New Delhi, Apr 17 (PTI) Can an appeal against acquittal be treated as a pending criminal case and whether its non-disclosure while filing election nomination would amount to corrupt practice leading to the disqualification of an elected candidate?
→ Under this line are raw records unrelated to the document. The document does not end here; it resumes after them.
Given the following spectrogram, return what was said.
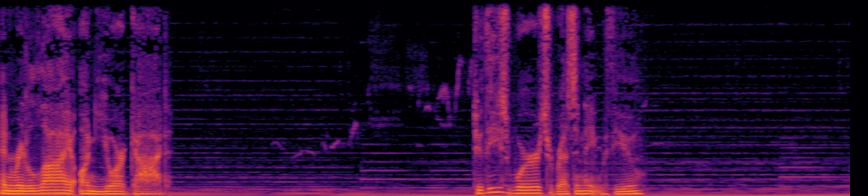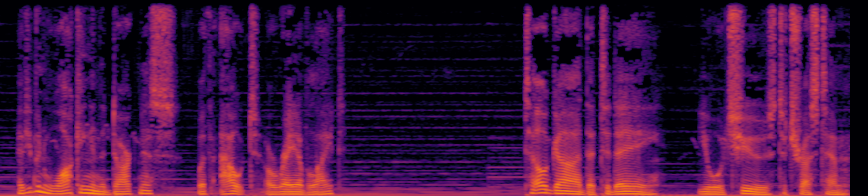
and rely on your God. Do these words resonate with you? Have you been walking in the darkness without a ray of light? Tell God that today you will choose to trust Him.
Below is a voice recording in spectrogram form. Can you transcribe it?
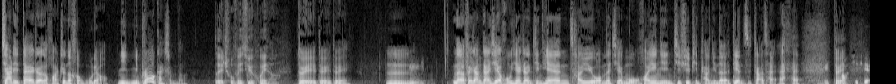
家里待着的话，真的很无聊。你你不知道干什么的。对，除非聚会啊。对对对，嗯。嗯那非常感谢洪先生今天参与我们的节目，欢迎您继续品尝您的电子榨菜。哎，对好，谢谢。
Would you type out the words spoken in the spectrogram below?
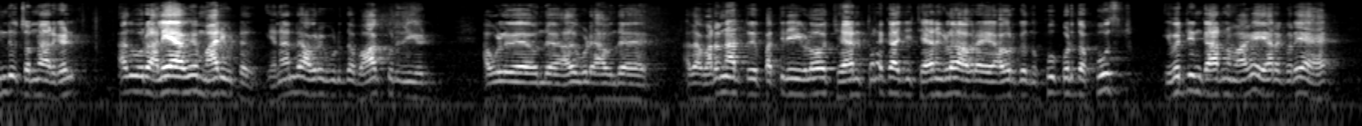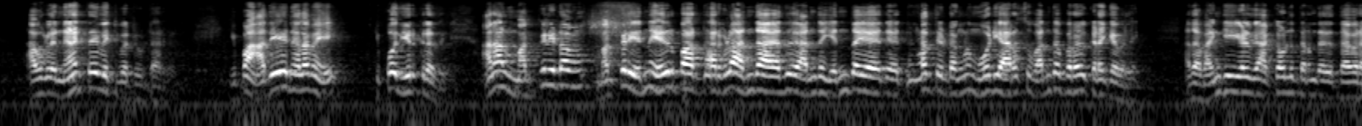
இன்று சொன்னார்கள். அது ஒரு அலையாகவே மாறிவிட்டது. ஏன்னா அவருக்கு கொடுத்த வாக்குறுதிகள் அவங்களுக்கு அந்த அது கூட அந்த அந்த வடநாட்டு பத்திரிகைகளோ சேன தொலைக்காட்சி சேனல்களோ அவரை அவருக்கு அந்த பூ கொடுத்த பூஸ்ட் இவற்றின் காரணமாக ஏறக்குறைய அவர்களை நினைத்தே வெற்றி பெற்று விட்டார்கள். இப்போ அதே நிலைமை இப்போது இருக்கிறது. ஆனால் மக்களிடம் மக்கள் என்ன எதிர்பார்த்தார்களோ அந்த அது அந்த எந்த நலத்திட்டங்களும் மோடி அரசு வந்த பிறகு கிடைக்கவில்லை. அந்த வங்கிகள் அக்கௌண்ட் திறந்ததை தவிர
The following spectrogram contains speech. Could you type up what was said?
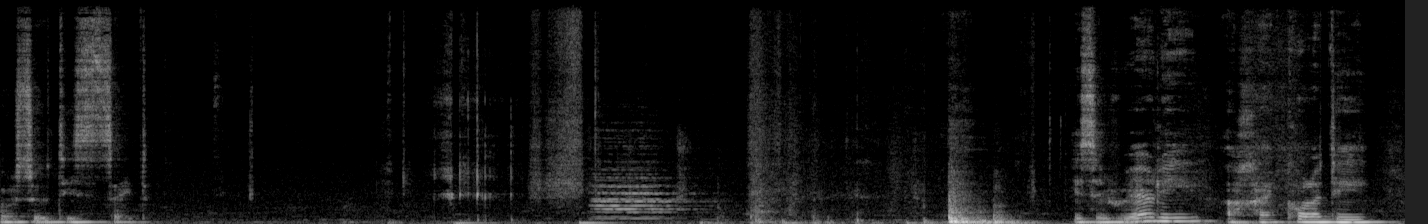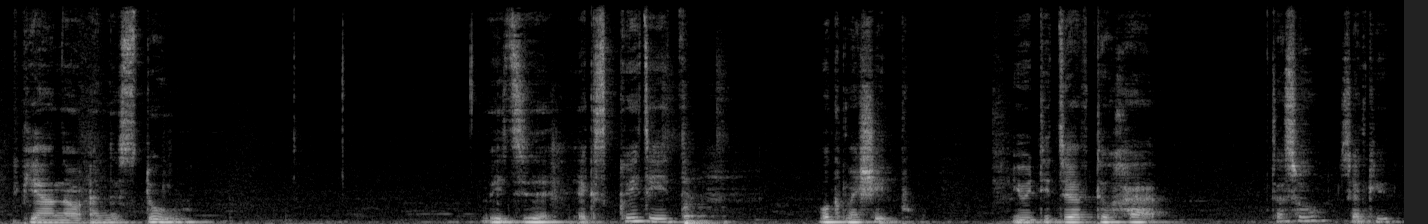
Also this side. It's really a high quality piano and stool with exquisite workmanship you deserve to have. That's all. Thank you.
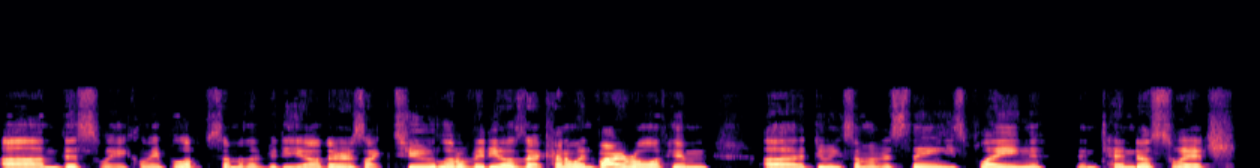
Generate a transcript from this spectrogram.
um, this week. Let me pull up some of the video. There's like two little videos that kind of went viral of him uh, doing some of his thing. He's playing Nintendo Switch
The Supreme Court has agreed to examine the legal question.
The matter has been brought before the top court by BJP leader Nimaichand Luwang who has challenged the election of Congress candidate Thounaojam Shyamkumar from the Andro constituency in the 2017 Manipur assembly election.
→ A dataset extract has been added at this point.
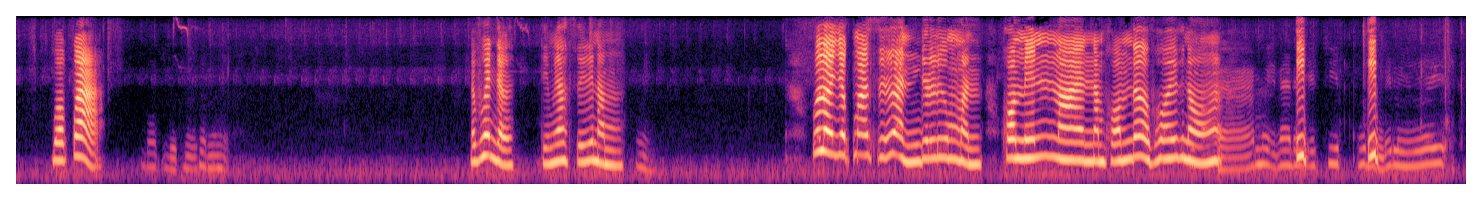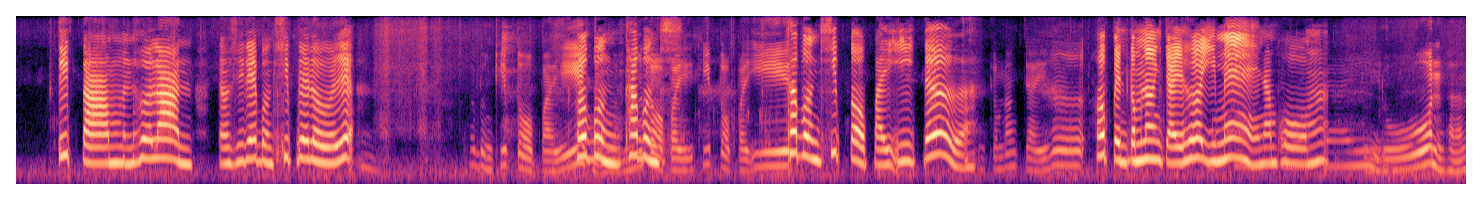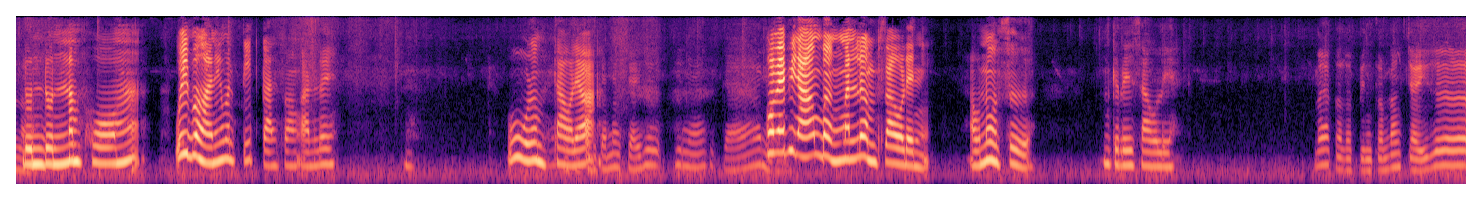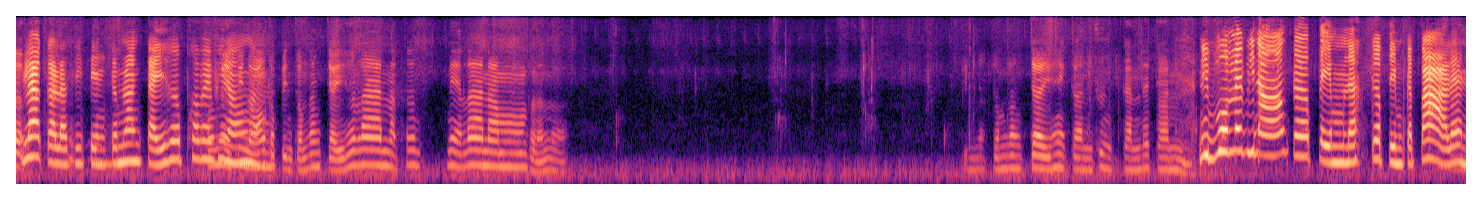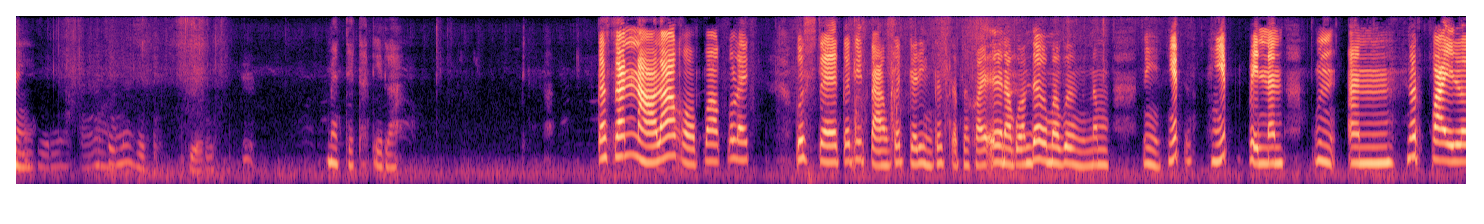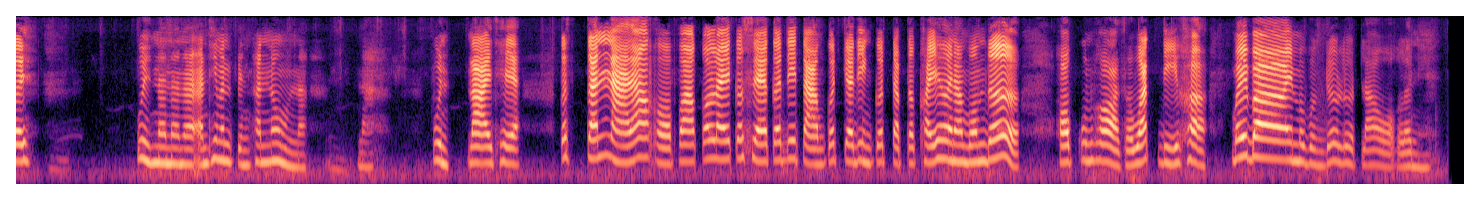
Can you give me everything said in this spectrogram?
บอกว่าบ่เดือดหูเพิ่นนั่นแหละแล้วเพื่อนจะจะมาซื้อนำเมื่อไรอยากมาซื้ออันอย่าลืมมันคอมเมนต์มานำพร้อมเด้อพ่อให้พี่น้องจ้ามื้อหน้าติได้ดคลิปพูติด ได้เลย ติดตามมันเพื่อล้านเดี๋ยวสิได้เบิ่งคลิปได้เลยถ้าเบิ่งคลิปต่อไปถ้าเบิ่งถ้าเบิ่งต่อไปคลิปต่อไปอีกถ้าเบิ่งคลิปต่อไปอีกเด้อเป็นกำลังใจเฮ้อเพื่อเป็นกำลังใจเฮ้ออีแม่นำผมโดนเท่านั้นดุล่ะนดุนๆนำผมอุ้ยเบิ่งอันนี้มันติดกันสองอันเลยอู้เริ่มเศร้าแล้วอะเป็นกำลังใจเฮ้อพี่น้องคือกันพ่อแม่พี่น้องเบิ่งมันเริ่มเศร้าเลยนี่ เอาโน้ตสื่อมันก็เลยเศร้าเลยแม่ก็เลยเป็นกำลังใจเฮ้อลากกะละสิเป็นกำลังใจเฮ้อพ่อแม่พี่น้องพ่อแม่พี่น้องอะก็เป็นกำลังใจเฮ้อล้านน่ะเฮ้อแม่ล่านำเท่านั้นเหรอเป็นกำลังใจให้กันซึ่งกันและกัน นี่พ่อแม่พี่น้องเกือบเต็มแล้วเกือบเต็มกระต้าแล้วนี่แม่เจ็ดทัดอีกละ กระสันหนาล่าขอฝากก็เลยก็แชร์ก็ติดตามก็กระดิ่งก็สับสไครเออนะเบิ่มเด้อมาเบิ่งนำนี่เฮ็ดเฮ็ดเป็นอันอืมอันรถไฟเลยอุ้ยนั่นนั่นอันที่มันเป็นขนมนะนะฝุ่นลายแทก็สันหนาล่าขอฝากก็ไลค์ก็แชร์ก็ติดตามก็กระดิ่งก็ตับตะไคร้เออนะเบิ่มเด้อขอบคุณค่ะสวัสดีค่ะบายบาย มาเบิ่งเด้อเลือดเล่าออกแล้วนี่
Luwang has challenged the decision of the Manipur High Court which held that appeal against acquittal shall not be treated as a pending criminal case and the same need not be disclosed by a candidate while filing nomination papers.
He referred to the top court's 2002 verdict wherein it has been held that the candidates have to declare in nomination papers about their conviction/acquittal/ discharge in any criminal offence in the past, if any, and whether they have been punished with imprisonment or fine.
A Supreme Court bench of Justices R F Nariman and Hrishikesh Roy agreed to hear the appeal filed by Luwang and issued notice to Shyamkumar and other contesting candidates seeking their response in four weeks.
Senior advocate B K Sharma, appearing for Luwang, contended that the question of law arising in the present election appeal is whether a pending criminal appeal against acquittal of the candidate (Shyamkumar) will not be termed a pending case and whether it is not required to be disclosed by candidate in the affidavit while submitting his nomination.
He said that the non-disclosure of such criminal antecedents will amount to commission of corrupt practice of undue influence so as to set aside the election of the candidate.
'The observation of High Court that appeal against acquittal shall not be treated as a pending criminal case and the same need not be disclosed by candidate while filing nomination will have a far-reaching consequence in the entire country and the same is absolutely against the principles of right to information of voters which this court has dealt in catena of decisions,” Luwang has contended.
In his plea filed through advocate Kaushik Choudhury, Luwang submitted that the observation of the high court is against the principle of criminal jurisprudence too which treats an appeal against acquittal as continuation of prosecution and which is also held by a constitutional bench verdict of the top court in 1953.
He said that Shyamkumar was charged with various sections of IPC, UAPA and the Official Secrets Act but was acquitted by a Delhi court here giving him benefit of doubt.
He said that against the acquittal of Shyamkumar, a criminal appeal is pending before the Delhi High Court and is admitted for hearing.
“It is an admitted position that the respondent No.1 (Shyamkumar) while filing his nomination did not disclose the fact that the Criminal Appeal is pending against him and filed a false Form 26 affidavit,' the appeal said, adding that in the verification column of Form 26, a candidate has to specify that there is no other pending criminal cases against him.
Luwang submitted that Shyamkumar had sworn the affidavit without mentioning about the pending criminal appeal, 'which tantamount to commission of corrupt practice of undue influence by a returned candidate' and the election ought to have been declared void by the High Court under section 100(1)(b) of the Representation of People Act. He submitted that in its 2015 verdict the top court has held that in cases of non- disclosure of pending cases in the Form 26, amounted to commission of corrupt practice of undue influence and the election is to be declared null and void.
Shyamkumar defected to the BJP after his election on a Congress ticket in 2017.
On March 28 last year, Manipur Speaker Y Khemchand Singh had disqualified Shyamkumar from the Assembly, almost three years after his disqualification was sought under the anti-defection law. PTI MNL SMN